With SDC, it becomes possible for those 5,000 bits that the two representations (‘my car’ and ‘my motorcycle’) have in common to represent features (sub-concepts) that are common to both my car and my motorcycle.  In other words, similarity in the space of represented concepts can be represented by physical overlap of the representations of those concepts.  This is something that cannot be achieved with a localist representation (because localist representations don’t overlap).  And from one vantage point, it is the reason why SDC is so superior to localist coding, in fact, exponentially superior to localist coding.

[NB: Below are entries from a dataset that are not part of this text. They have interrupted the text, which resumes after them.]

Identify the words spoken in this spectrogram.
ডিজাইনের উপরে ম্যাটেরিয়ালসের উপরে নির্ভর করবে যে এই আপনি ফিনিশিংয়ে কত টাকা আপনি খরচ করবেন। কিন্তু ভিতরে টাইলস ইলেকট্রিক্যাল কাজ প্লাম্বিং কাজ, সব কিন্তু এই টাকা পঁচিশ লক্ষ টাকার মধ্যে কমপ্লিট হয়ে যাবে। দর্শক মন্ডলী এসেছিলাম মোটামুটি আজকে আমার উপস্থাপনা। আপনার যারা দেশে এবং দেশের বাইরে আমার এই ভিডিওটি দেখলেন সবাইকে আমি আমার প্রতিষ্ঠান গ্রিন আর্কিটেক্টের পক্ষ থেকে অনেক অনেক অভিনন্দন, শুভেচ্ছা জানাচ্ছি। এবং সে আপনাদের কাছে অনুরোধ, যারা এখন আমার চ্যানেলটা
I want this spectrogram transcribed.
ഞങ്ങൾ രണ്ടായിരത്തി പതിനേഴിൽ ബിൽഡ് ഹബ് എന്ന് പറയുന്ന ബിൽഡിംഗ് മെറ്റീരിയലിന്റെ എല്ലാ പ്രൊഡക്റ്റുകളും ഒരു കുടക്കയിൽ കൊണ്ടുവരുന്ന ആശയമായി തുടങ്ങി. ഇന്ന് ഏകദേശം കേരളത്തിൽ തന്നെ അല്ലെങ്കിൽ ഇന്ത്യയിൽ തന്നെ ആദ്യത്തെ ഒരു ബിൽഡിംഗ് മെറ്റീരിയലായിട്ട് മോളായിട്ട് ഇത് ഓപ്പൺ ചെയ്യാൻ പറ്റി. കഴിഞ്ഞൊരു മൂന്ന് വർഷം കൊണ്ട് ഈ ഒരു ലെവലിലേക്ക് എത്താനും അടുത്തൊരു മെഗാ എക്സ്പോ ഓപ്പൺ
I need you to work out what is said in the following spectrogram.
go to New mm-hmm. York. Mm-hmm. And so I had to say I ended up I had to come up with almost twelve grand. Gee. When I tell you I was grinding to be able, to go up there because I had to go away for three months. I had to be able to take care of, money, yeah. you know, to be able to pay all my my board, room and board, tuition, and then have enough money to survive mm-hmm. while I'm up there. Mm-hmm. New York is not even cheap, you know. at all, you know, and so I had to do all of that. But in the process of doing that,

But, the deep (in fact, identity) connection of SDC and QC is not that more similar concepts will have larger intersections.  Rather it is that if all representable (by a particular memory/system) concepts are represented by subsets of an overall pool of units and if those subsets can overlap, then any single concept. i.e., any single subset, can be viewed as, and can function as, a probability (or likelihood) distribution over ALL representable concepts.  We’ll just use “probability”.  That is, any given active representation represents all representable hypotheses in superposition.  And if the model has enforced that similar concepts are assigned to more highly overlapping codes, then the probability of any particular concept at a given moment is the fraction of that concept’s bits that are active in the currently (fully) active code (making the reasonable assumption that for natural worlds, the probabilities of two concepts should correlate with their similarities).

This has the following hugely important consequence.  If there exists an algorithm that updates the probability of the currently active single concept in fixed time, i.e., in computational time that remains constant over the life of the system (more specifically, remains constant as more and more concepts are stored in the memory), then that algorithm can also be viewed as updating the probabilities of all representable concepts in fixed time.  If the number of concepts representable is of exponential order (i.e. exponential in the number of representational units), then we have a system which updates an exponential number of concepts, more specifically, an exponential number of probabilities of concepts (hypotheses), in fixed time.4 Expressed at this level of generality, this meets the definition of QC.

All that remains to do in order to demonstrate QC is to show that the aforementioned fixed time operation that maps one active SDC into the  next—or equivalently, that maps one active probability distribution into the next—changes the probabilities of all representable concepts in a sensible way, i.e., in a way that accurately models the space of representable concepts (i.e., accurately models the semantics, or the dynamics, or the statistics, of that space).   In fact, such a fixed time operation has existed for some time (since about 1996).  It is the Sparsey® model (formerly TEMECOR, and see thesis at pubs).  And, in fact, the reason why the updates to the probability distribution (i.e., to the superposition) can be sensible is that is, as suggested above, that similarity of concepts can be represented by degree of intersection (overlap) of their SDCs.

I realize that this view, that SDC is identically QC, flies in the face of dogma, where dogma can be boiled down to the phrase “there is no classical analog of quantum superposition”.  But I’m quite sure that the mental block underlying this dogma for so long has simply been that that quantum scientists have been thinking in terms of localist representations.  I predict that it will become quite clear in the near future that SDC constitutes a completely plausible classical analog of quantum superposition.

..more to come, e.g., entanglement is easily and clearly explained in terms of SDC…